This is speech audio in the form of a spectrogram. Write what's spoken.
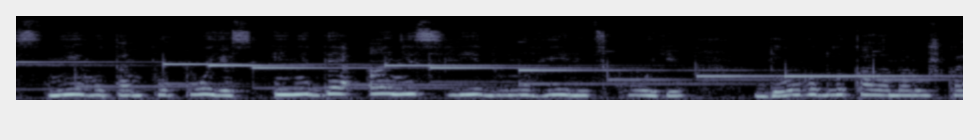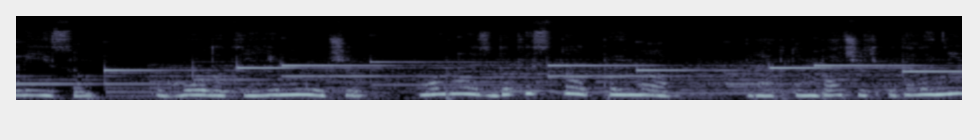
Снігу там по пояс і ніде ані сліду ноги людської. Довго блукала Марушка лісом, голод її мучив, мороз до кісток приймав. Раптом бачить удалині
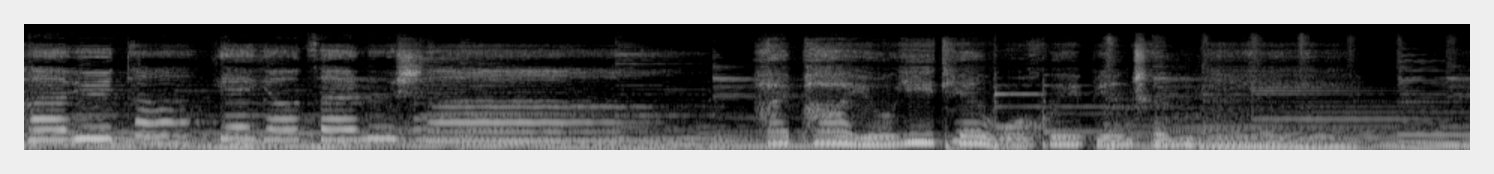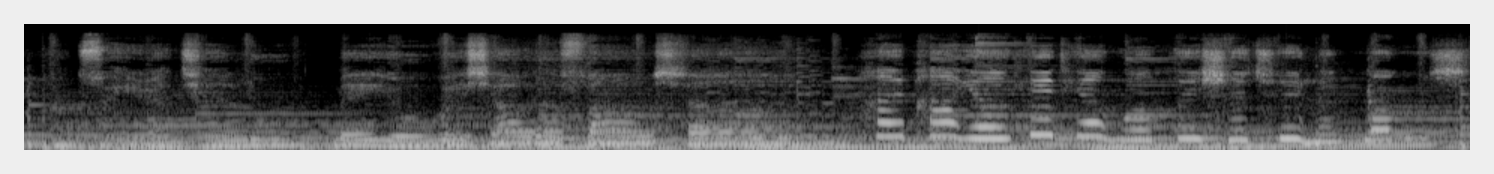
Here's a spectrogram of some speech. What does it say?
怕遇到，也要在路上。害怕有一天我会变成你，虽然前路没有微笑的方向。害怕有一天我会失去了梦想，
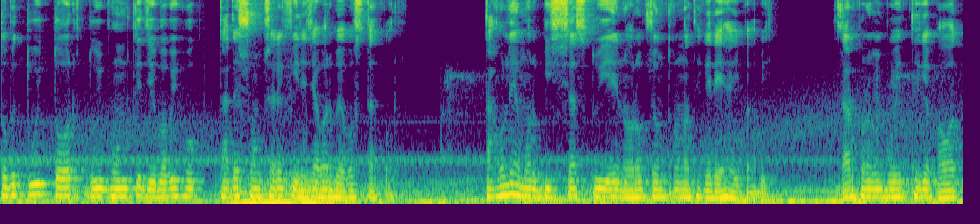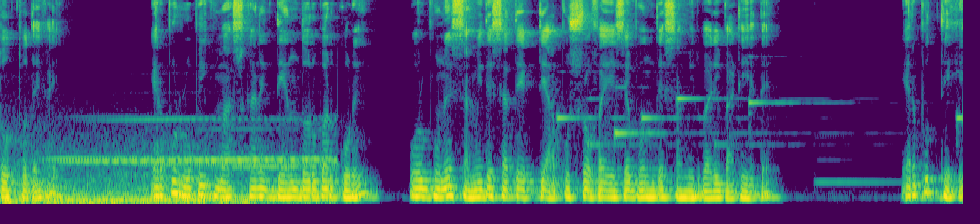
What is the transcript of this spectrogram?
তবে তুই, তোর দুই বোনকে যেভাবেই হোক তাদের সংসারে ফিরে যাওয়ার ব্যবস্থা কর। তাহলে আমার বিশ্বাস তুই এই নরক যন্ত্রণা থেকে রেহাই পাবি। তারপর আমি বইয়ের থেকে পাওয়া তথ্য দেখাই। এরপর রফিক মাসখানেক দেন দরবার করে ওর বোনের স্বামীদের সাথে একটি আপুস রফায় এসে বোনদের স্বামীর বাড়ি পাঠিয়ে দেয়। এরপর থেকে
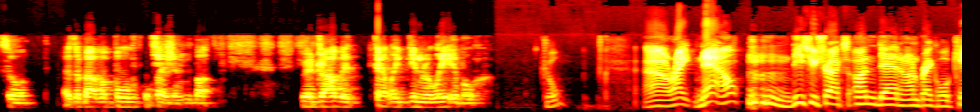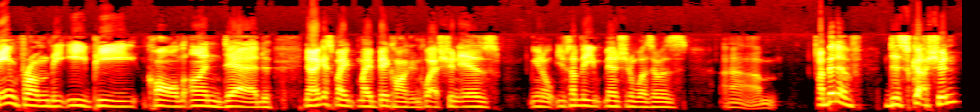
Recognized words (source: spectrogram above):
So it was a bit of a bold decision, but rather felt like being relatable. Cool. All right, now these two tracks, Undead and Unbreakable, came from the EP called Undead. Now, I guess my, my big honking question is, you know, something you mentioned was there was um, a bit of discussion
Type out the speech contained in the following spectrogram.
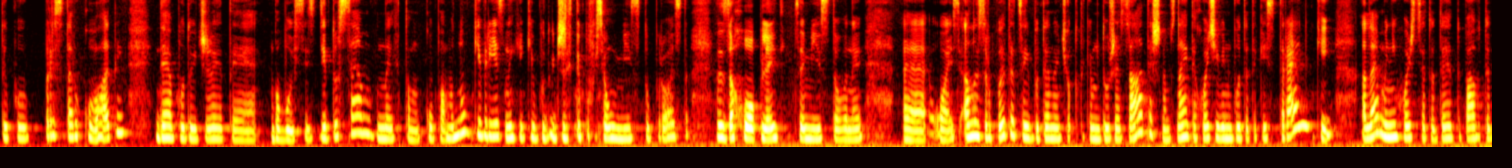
типу пристаркуватий, де будуть жити бабусі з дідусем. В них там купа внуків різних, які будуть жити по всьому місту, просто захоплять це місто. Вони Е, Ось, але зробити цей будиночок таким дуже затишним. Знаєте, хоч і він буде такий старенький, але мені хочеться туди додати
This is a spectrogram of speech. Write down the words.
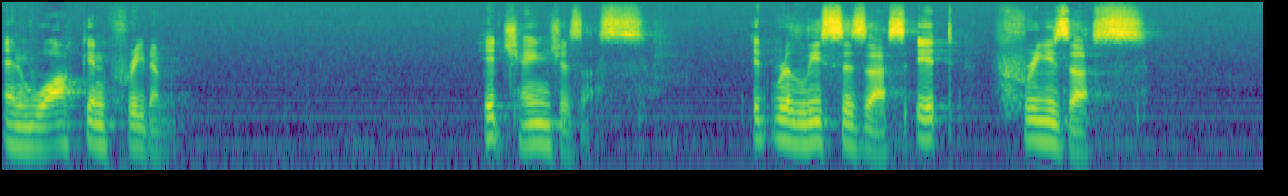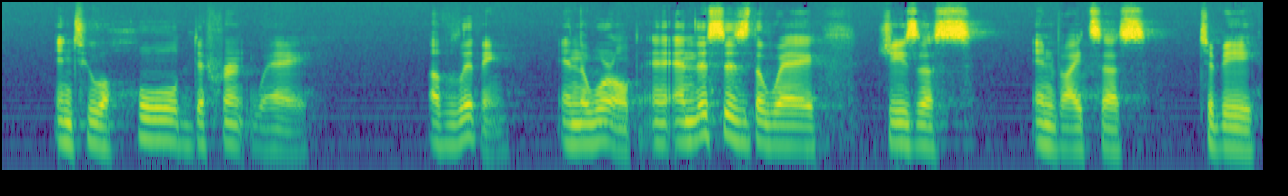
and walk in freedom, it changes us. It releases us. It frees us into a whole different way of living in the world. And this is the way Jesus invites us to be.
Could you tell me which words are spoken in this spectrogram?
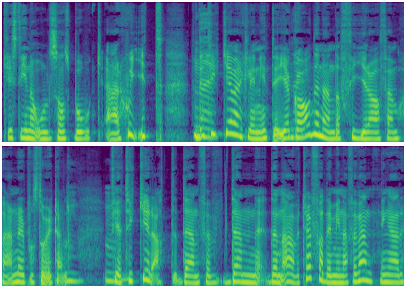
Kristina Olssons bok är skit. För det Nej. tycker jag verkligen inte. Jag gav den ändå fyra av fem stjärnor på Storytel. Mm. För jag tycker att den, för, den, den överträffade mina förväntningar.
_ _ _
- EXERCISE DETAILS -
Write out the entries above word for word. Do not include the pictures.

- TASK ANSWER -
This is speech audio in the form of a spectrogram. Write what's spoken.
Снігу там по пояс і ніде ані сліду ноги людської. Довго блукала Марушка лісом, голод її мучив, мороз до кісток приймав. Раптом бачить удалині
Here's a spectrogram of some speech. What does it say?
怕遇到，也要在路上。害怕有一天我会变成你，虽然前路没有微笑的方向。害怕有一天我会失去了梦想，
What is the transcript of this spectrogram?
তবে তুই, তোর দুই বোনকে যেভাবেই হোক তাদের সংসারে ফিরে যাওয়ার ব্যবস্থা কর। তাহলে আমার বিশ্বাস তুই এই নরক যন্ত্রণা থেকে রেহাই পাবি। তারপর আমি বইয়ের থেকে পাওয়া তথ্য দেখাই। এরপর রফিক মাসখানেক দেন দরবার করে ওর বোনের স্বামীদের সাথে একটি আপুস রফায় এসে বোনদের স্বামীর বাড়ি পাঠিয়ে দেয়। এরপর থেকে
Recognized words (source: spectrogram above):
So it was a bit of a bold decision, but rather felt like being relatable. Cool. All right, now these two tracks, Undead and Unbreakable, came from the EP called Undead. Now, I guess my, my big honking question is, you know, something you mentioned was there was um, a bit of discussion
Type out the speech contained in the following spectrogram.
типу пристаркуватий, де будуть жити бабусі з дідусем. В них там купа внуків різних, які будуть жити по всьому місту, просто захоплять це місто. Вони Е, Ось, але зробити цей будиночок таким дуже затишним. Знаєте, хоч і він буде такий старенький, але мені хочеться туди додати
This is a spectrogram of speech. Write down the words.
and walk in freedom, it changes us. It releases us. It frees us into a whole different way of living in the world. And this is the way Jesus invites us to be.
Could you tell me which words are spoken in this spectrogram?
Kristina Olssons bok är skit. För det Nej. tycker jag verkligen inte. Jag gav den ändå fyra av fem stjärnor på Storytel. Mm. För jag tycker att den, för, den, den överträffade mina förväntningar.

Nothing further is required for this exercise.